LCD Model Suggested for Utilization in Industrial Settings Characterized by High Temperatures

Comments · 259 Views

Clearly, the cost of the storage is a little bit higher than average

Clearly, the cost of the storage is a little bit higher than average.

  1. It's possible that some of our monitors, such as the ones with a screen size of 7 inches, were put through their paces at a temperature of -32 degrees Celsius

  2. I believe that the temperature was somewhere between 78 and 80 degrees Fahrenheit

  3. It operates here, so the actual practical value is higher; however, this is the specification that we guarantee; for the actual outdoor LCD, it is too low, and the temperature at both ends is too low; as a result, in many situations, Minus 20 is not sufficient

  4. It's possible that a score between -30 and -40 is all that's needed

  5. Any location on the face of the earth is capable of making use of external monitors

  6. Yes, you may be aware that the temperature is expected to drop below minus 20 degrees Celsius in a number of locations, including Scandinavia and other regions

  7. This can be a problem for us because the temperature on the surface of our monitor can even reach 70 or 80 degrees if there is direct sunlight shining on it




Indeed, this indicates that we need some additional components. Because this is a typical LCD, we really need to look into other technologies because the one we're using right now isn't producing very exciting results. Crystal either stays completely still or moves in a very glacial fashion.

This will be the case because the liquid crystal will have reached its isotropic phase. The answer is that this is precisely why we have what we call a high resolution display, which quite literally translates to high. Yes, TN, as you are probably already aware, pneumatic isotropy, so this point, nematic to isotropic, we want it to be as high as possible; therefore, it may be 50 degrees for consumers, and we will go from pneumatic to isotropic, which means that when the industrial display stops working, it will be 70 degrees. We want it to be as high as possible. It is highly recommended that we do so. For instance, something similar could be used for an outdoor display, the Marine Corps, an automobile, or the military.

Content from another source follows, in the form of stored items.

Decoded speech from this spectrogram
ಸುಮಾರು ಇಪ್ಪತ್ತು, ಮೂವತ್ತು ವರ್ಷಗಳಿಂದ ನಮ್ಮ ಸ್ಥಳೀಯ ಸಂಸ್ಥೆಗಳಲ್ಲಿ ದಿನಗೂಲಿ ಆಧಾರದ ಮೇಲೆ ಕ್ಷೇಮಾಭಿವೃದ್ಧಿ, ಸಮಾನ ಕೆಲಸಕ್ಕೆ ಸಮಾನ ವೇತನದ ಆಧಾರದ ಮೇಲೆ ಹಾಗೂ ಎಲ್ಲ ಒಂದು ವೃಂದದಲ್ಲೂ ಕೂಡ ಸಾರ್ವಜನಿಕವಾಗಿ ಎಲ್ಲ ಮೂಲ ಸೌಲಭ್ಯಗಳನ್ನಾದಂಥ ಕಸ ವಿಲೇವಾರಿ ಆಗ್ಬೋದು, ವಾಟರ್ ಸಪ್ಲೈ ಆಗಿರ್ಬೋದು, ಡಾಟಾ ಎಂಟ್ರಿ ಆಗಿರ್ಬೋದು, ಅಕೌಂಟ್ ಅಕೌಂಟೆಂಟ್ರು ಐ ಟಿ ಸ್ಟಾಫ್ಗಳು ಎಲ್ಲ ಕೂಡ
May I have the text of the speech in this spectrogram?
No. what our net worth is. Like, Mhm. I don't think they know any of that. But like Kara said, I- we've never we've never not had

Both of these displays are located in different environments. The first small LCD display has an operating temperature range of -20 degrees to 110 degrees, and the second LCD has an operating temperature range of -40 degrees to 110 degrees. Both of these LCDs are usable by our organization. I'm sorry about that, but the maximum temperature has not changed, so we should be fine as long as we stay within this range. However, because our temperature is very high, up to 110 degrees, it will not become isotropic, and the display will continue to function normally. Because our temperature is very low, it will not turn into a solid. You might have come across some displays that are intended to be used outside, and you might have observed that they occasionally turn completely black. This phenomenon is commonly referred to as the "blackening effect."

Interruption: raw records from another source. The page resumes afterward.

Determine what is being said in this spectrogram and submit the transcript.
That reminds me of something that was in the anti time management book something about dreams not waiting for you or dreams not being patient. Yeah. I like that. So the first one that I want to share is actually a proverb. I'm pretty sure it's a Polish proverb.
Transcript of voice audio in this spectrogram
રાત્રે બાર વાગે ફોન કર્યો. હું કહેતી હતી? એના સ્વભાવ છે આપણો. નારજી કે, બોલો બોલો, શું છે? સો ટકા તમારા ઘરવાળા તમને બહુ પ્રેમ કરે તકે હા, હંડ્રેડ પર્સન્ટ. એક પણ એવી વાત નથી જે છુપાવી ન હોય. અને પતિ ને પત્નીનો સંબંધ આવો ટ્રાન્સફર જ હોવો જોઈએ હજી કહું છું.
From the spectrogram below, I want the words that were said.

It is only about the surface of the display, which is the TFT glass itself; we can let the sunshine on the display, which will improve the temperature of the display; however, due to the fact that the display is a module, we need to be careful about the entire display. For example, the lower limit of the display, which can range from as low as 0 to 50 or as low as - 20 to 70 degrees Celsius, is what decides the working temperature of the device. The highest temperature that can be reached within these ranges is 70 degrees Celsius. In what specific ways does this manifest itself?

The implementation of industrial small small LCD screen screen screens that are able to function properly over a broad temperature spectrum is gaining ground as a preferred method in an increasing number of domains and sectors. Keeping this in mind, let's talk about the idea behind an industrial wide temperature small small small LCD screen display display as well as the temperature range it can operate in.

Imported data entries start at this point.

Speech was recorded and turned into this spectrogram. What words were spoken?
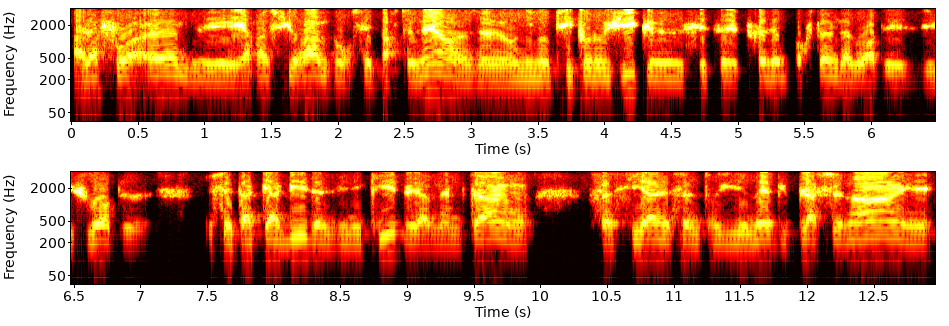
à la fois humble et rassurant pour ses partenaires. Euh, au niveau psychologique, euh, c'est très, important d'avoir des, des joueurs de, de cet acabit dans une équipe et en même temps, sa science, entre guillemets, du placement et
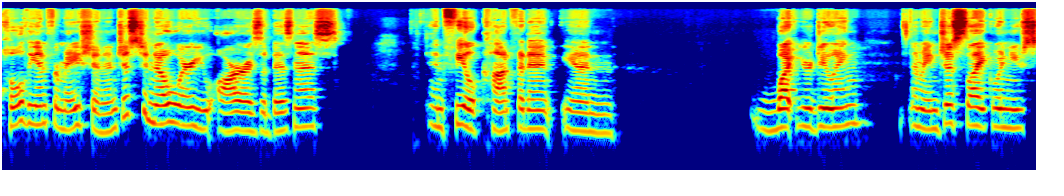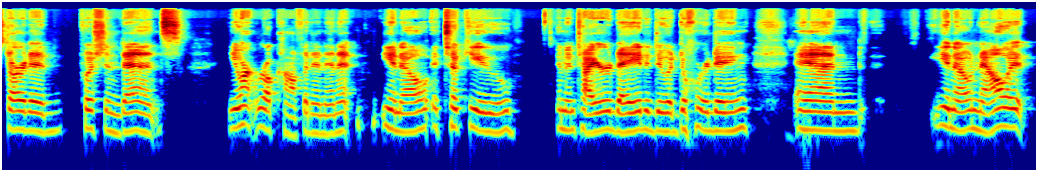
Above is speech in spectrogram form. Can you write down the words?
pull the information and just to know where you are as a business and feel confident in what you're doing. I mean just like when you started pushing dents you weren't real confident in it you know? It took you an entire day to do a door ding and you know now it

What exactly does it mean when someone refers to a small LCD screen as being "industrial wide temperature"?

There is a lot of overlap between the wide-temperature , which is also known as Active Matrix) Liquid crystal display, and passive matrix LCD, as well as active-matrix small small LCD display screen, which is also known as AMLCDS. Clamped tin oxides, also known as ITO transparent electrodes, are arranged not only horizontally but also vertically and horizontally between the upper and lower surface layers. This transistor controls how much current is allowed to flow through the cell as well as how much current is allowed to leak out of the cell. The substrate is where the transistor is constructed, and the plate itself is the substrate. It is possible for transistors to quickly control each cell, and because there is little electrical interference between the units, it is possible to use large currents without experiencing any imaginary or trailing phenomena. This is made possible by the fact that there is little electrical interference between the units.

In addition to this, it is able to function normally at temperatures ranging from -20 degrees Celsius to 70 degrees Celsius, and its humidity range is greater than that of standard small LCD display screens.

The resistance of the wide temperature  display to vibration and electromagnetic interference, as well as its consistent image quality and wide range of temperature adaptation, are all characteristics that distinguish it from other types of displays.

Utilization of industrial-grade, high-temperature liquid crystal in a variety of different applications

Products that make use of LCD displays that have a broad temperature range find widespread application in a variety of industries. These industries include the military, telecommunications, electricity, metallurgy, machinery, numerical control, petroleum, chemical, medical, transportation, instrumentation, aerospace, and various field control and surveillance applications.

Read more